Definitions Of Addiction: Historical Views Versus Today’s Views
The definitions of addiction have changed throughout the years since the classification of substance use disorders began in the early 19th century.
Why is it that addiction affects some individuals and not others? Is it because of personal weakness or lack of will? No, it is not. Addiction is a complex condition that can affect people of all sizes and ages. It is pervasive and can destroy a person’s life. The misconception that addiction is a choice made by irresponsible pleasure-seeking individuals is falling by the wayside. Thanks to the development of new research and technology, clinicians and scientists have a deeper understanding of the building blocks that truly lead to addiction.
Addiction is a chronic condition where the body compulsively craves a substance or behavior. This brain disease can manifest through neurotic drug use or irregular conduct. Once the body is repeatedly exposed to a drug, the function of specific brain circuits change. These alterations create a dysfunction that directly responds to the body’s obsessive pursuit for a “reward.”
The bodies repeated exposure to a drug warp its:
Despite harmful consequences, people with an addiction intensely focus on their need for another “hit.” They continuously participate in activities that help them attain their desired “prize” without concern for themselves or others.
The roots of addiction are complicated since each human is as unique as the next. One way of picturing this concept is by imagining individuals as houses. Each house has different building blocks, yet all of its pieces come together to make it whole. Similarly, humans are also made up of various “building blocks.” Our disposition to addiction is based on these different elements. It can determine whether we develop an addiction disorder.
The building blocks of addiction are broken up into four sections:
Genetic factors make up for 40 to 60% of whether an individual will develop an addiction. People born into families with a history of substance use disorders are very vulnerable to addiction. Addiction is hereditary. Like cancer, a family member can pass the chronic illness from one generation to the next.
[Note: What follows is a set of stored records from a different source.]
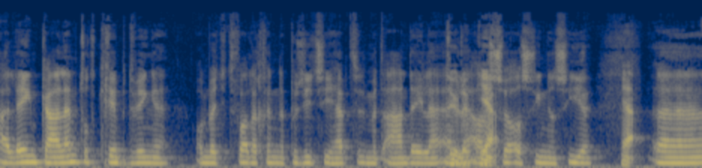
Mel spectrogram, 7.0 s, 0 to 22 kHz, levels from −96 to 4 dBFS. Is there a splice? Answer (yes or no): no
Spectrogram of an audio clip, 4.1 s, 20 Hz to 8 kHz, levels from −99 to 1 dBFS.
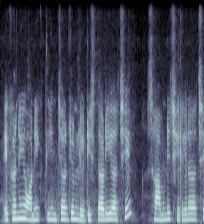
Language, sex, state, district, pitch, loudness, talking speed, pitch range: Bengali, female, Chhattisgarh, Raipur, 205 Hz, -16 LUFS, 160 wpm, 195-220 Hz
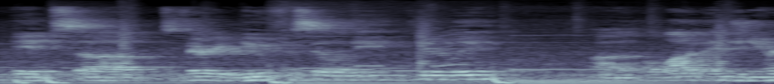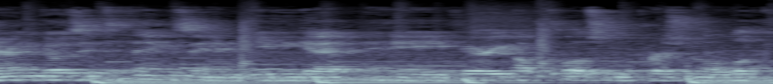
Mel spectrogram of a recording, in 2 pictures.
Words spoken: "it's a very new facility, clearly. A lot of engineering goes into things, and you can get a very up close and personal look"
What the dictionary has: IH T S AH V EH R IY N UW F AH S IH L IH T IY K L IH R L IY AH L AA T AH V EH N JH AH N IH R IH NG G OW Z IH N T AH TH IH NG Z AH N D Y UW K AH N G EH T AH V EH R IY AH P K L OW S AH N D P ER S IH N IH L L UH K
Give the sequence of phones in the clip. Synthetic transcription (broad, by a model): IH T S AH V EH R IY N UW F AH S IH L IH T IY K L IH R L IY AH L AA T AH V EH N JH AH N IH R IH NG G OW Z IH N T AH TH IH NG Z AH N Y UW K AH N G EH T AH V EH R IY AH F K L OW AH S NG P ER S N L L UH K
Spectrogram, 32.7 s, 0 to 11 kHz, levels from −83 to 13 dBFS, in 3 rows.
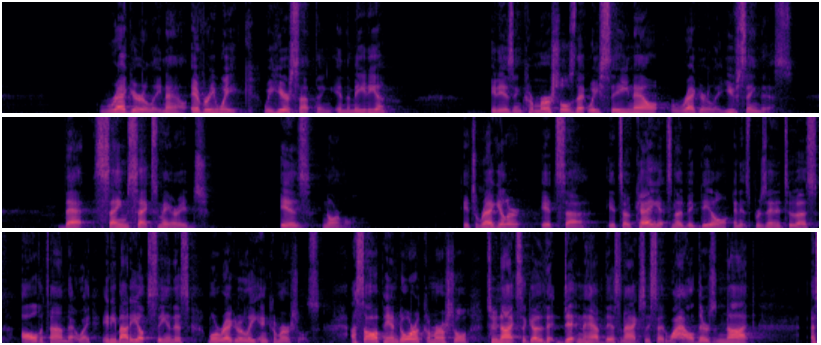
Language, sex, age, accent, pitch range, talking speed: English, male, 40-59, American, 160-200 Hz, 140 wpm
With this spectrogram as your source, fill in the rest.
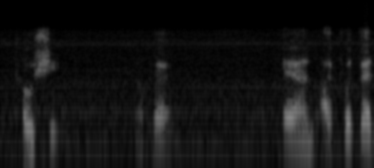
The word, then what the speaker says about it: Cauchy: at oshi products okay that's pronounced o she Co she okay and I put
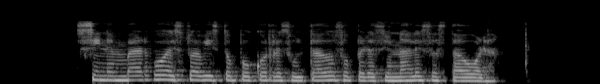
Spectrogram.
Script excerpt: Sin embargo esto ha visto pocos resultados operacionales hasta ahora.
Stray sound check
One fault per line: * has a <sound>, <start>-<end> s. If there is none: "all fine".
all fine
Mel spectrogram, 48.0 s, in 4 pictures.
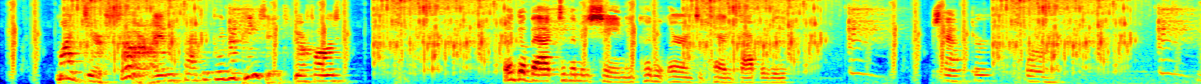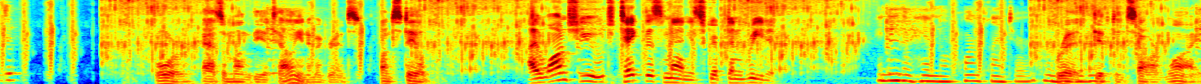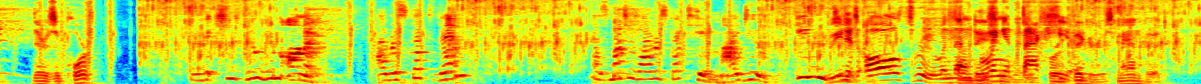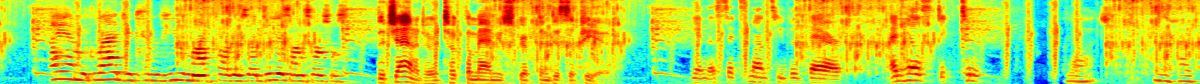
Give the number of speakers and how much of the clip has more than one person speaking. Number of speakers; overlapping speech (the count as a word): six, about 6%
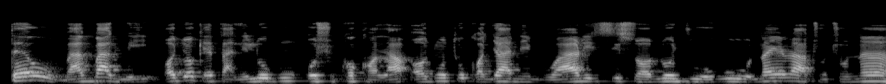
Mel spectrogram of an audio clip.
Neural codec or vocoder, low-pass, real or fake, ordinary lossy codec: none; 7.2 kHz; real; none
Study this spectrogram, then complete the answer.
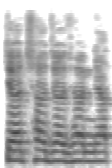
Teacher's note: च छ ज झ न्य तालव्य से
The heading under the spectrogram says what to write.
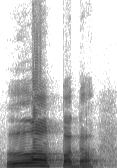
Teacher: Proparoxítona é quando a sílaba tônica é a antepenúltima, como a palavra lâmpada. A sílaba tônica da palavra lâmpada é lã.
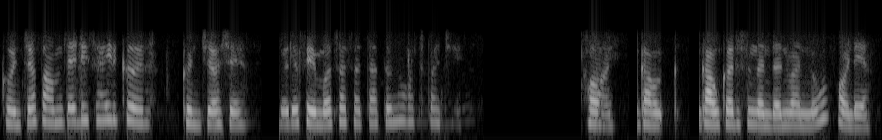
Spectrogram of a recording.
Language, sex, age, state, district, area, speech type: Goan Konkani, female, 30-45, Goa, Tiswadi, rural, conversation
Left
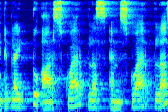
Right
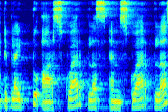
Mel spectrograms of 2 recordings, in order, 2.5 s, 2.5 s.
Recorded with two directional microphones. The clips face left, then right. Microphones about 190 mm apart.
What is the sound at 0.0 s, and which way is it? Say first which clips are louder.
Speech: right 4 dB; 15° right (ahead or behind).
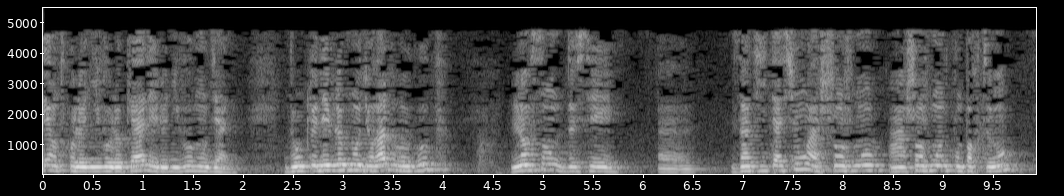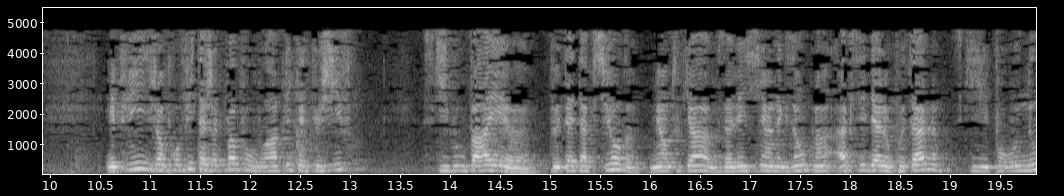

Though a person’s genetics are strong influencers, they are not the only influential factors. More building blocks, such as the environment in which a person grows up plays a significant role in an individual’s vulnerability.
Environmental factors that increase the chances of addiction include:
Research shows that children who grow up in toxic households are more likely to turn to substance abuse for relief later on in adulthood. A pathological family profoundly influences a child’s behavior and development, which later affects the life of the adult. Together genetics and environmental factors play a significant role in predisposing individuals to addiction.
One of the most critical neurobiological changes within a substance user’s brain happens within the basal ganglia. During the early stages of addiction, circuits inside the basal ganglia reduce their sensitivity to dopamine. The reduction of sensitivity lowers an individual’s ability to feel “high” or the drug’s effects. This new tolerance is the brain’s way of maintaining balance and co-existing with the substance. The brain’s adjustments lower a user’s ability to feel the euphoric effects. Unfortunately, this lack of a pleasurable surge usually leads individuals to take a higher dosage, reinforcing addiction.
In contrast, the extended amygdala reinforces addiction through stress. Neurotransmitters cause a painful sensation within the body, also known as withdrawals. In response to this pain, the prefrontal cortex compels the body to action to find a solution. This leads to a more profound addiction and the start of a vicious cycle of pain and temporary relief. Over time, withdrawal symptoms become difficult to bear.
Addictions can be affected by both positive and negative reinforcements. In positive reinforcement, there is an introduction of a desirable stimulus. The introduction of this reward raises the chances of behavior repetition. For example, when a person takes an opioid, a “prize” is a surge of dopamine. In negative reinforcement, there is a painful stimulus’s removal as a direct response to a person’s behavior. This removal of negative consequences reinforces the specific action. For example, during drug withdrawal, the reintroduction of a substance to the body subsides withdrawal symptoms. Both positive and negative reinforcement through drug-related stimuli can lead to a deeper addiction or even a relapse.
Potential risk factors increase a person’s chances of developing a substance use disorder. They can occur at any age and vary from person to person. Through prevention intervention, individuals can avoid potential risk factors. However, when not addressed, negative behaviors can lead to a higher risk of drug abuse.
Potential risk factors include but are not limited to:
The more risk factors a person is exposed to, the more likely they are to develop an addiction. Whether the onset occurs at an early age or later in life, it impacts an individual’s vulnerability.
With just 30 days at a rehab center, you can get clean and sober, start therapy, join a support group, and learn ways to manage your cravings.
The interaction between the different building blocks of addiction is a strong indicator of whether an individual will develop the disorder. Each factor is significant and can be more potent during different life stages. Exposure to the various building blocks of life predispose individuals to this deadly disease. By understanding the process, not only can we take preventative measures, but we can also help change the surrounding stigma.